In an interview with TalkSPORT in January 2020 co-owner David Gold was asked whether he had over-promised West Ham fans, and he said: ‘Those promises are not written in stone – they were our hopes and dreams. Upping the capacity from 35,000 at Upton Park to 60,000 at the Olympic Stadium is a promise we knew we could deliver.
‘But of course there were promises made that were hopeful promises. There are promises you know you can deliver and there are promises you hope you can deliver. And we shouldn’t be lambasted because we failed in some of those promises.
‘Those promises still exist and we promise to do the absolute best we can. And the aim remains to challenge at the very top of football – whether that’s winning the FA Cup, getting into Europe or challenging the top-six.
‘It’s happening, but is it going to happen overnight? Clearly not. That’s where I feel we’ve let the fans down. We shouldn’t have been so positive, we should have made it clear these are our hopes and dreams.’
A promise as defined by the Oxford English dictionary is: ‘A declaration or assurance that one will do something or that a particular thing will happen’.
So no matter how many owners, club statements, media outlets, radio stations or ill-informed pundits subtly or obtusely suggest it’s time to move on or get over it, ignore them.
You have every right to feel wronged until West Ham are continually pushing for the European places in the Premier League on a regular basis. Like we were promised.
You wouldn’t just ‘move on’ if you paid for a brand new BMW in full and then, on delivery day, the dealership handed you a 10-year-old Fiesta knowing there was nothing you could do as it was the only car you had.
You would ask for your money back or keep complaining until the dealership provided what it said it would – and rightfully so.
West Ham fans did not pay money for the promise of better football.
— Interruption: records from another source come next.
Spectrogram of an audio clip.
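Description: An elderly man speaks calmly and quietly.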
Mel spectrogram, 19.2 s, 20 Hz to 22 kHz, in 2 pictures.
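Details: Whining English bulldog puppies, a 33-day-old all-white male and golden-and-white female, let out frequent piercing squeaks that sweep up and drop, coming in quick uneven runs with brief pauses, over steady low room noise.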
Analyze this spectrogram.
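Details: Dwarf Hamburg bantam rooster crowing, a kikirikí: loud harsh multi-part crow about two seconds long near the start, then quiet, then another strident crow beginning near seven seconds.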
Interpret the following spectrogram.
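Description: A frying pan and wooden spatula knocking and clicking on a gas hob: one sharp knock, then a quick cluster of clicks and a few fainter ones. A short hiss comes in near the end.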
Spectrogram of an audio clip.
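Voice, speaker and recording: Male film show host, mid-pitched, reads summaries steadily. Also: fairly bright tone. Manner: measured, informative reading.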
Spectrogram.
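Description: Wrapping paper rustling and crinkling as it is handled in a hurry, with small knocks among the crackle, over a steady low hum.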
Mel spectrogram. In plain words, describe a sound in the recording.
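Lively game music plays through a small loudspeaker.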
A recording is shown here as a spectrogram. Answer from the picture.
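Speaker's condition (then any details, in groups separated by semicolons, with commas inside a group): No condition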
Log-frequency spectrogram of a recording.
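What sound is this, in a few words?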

They paid with something far more valuable than that.
Scraping a 10th place finish is not what West Ham are supposed to about anymore.
To compete towards the top of the modern Premier League all of the following must be world leading: training complex, players, manager, medical staff, coaches, administrative and recruitment structure and finally, owners and board.
So until West Ham United Football Club ticks all of those boxes, do not let yourself be gaslighted as some have tried – and will continue to try – to do.
You were – and continue to be – wronged and you are well within your rights as a human being and a West Ham fan to demand the parties doing the ‘wronging’ uphold their end of the bargain.
Just like you would at the car dealership. Happy New Year everyone.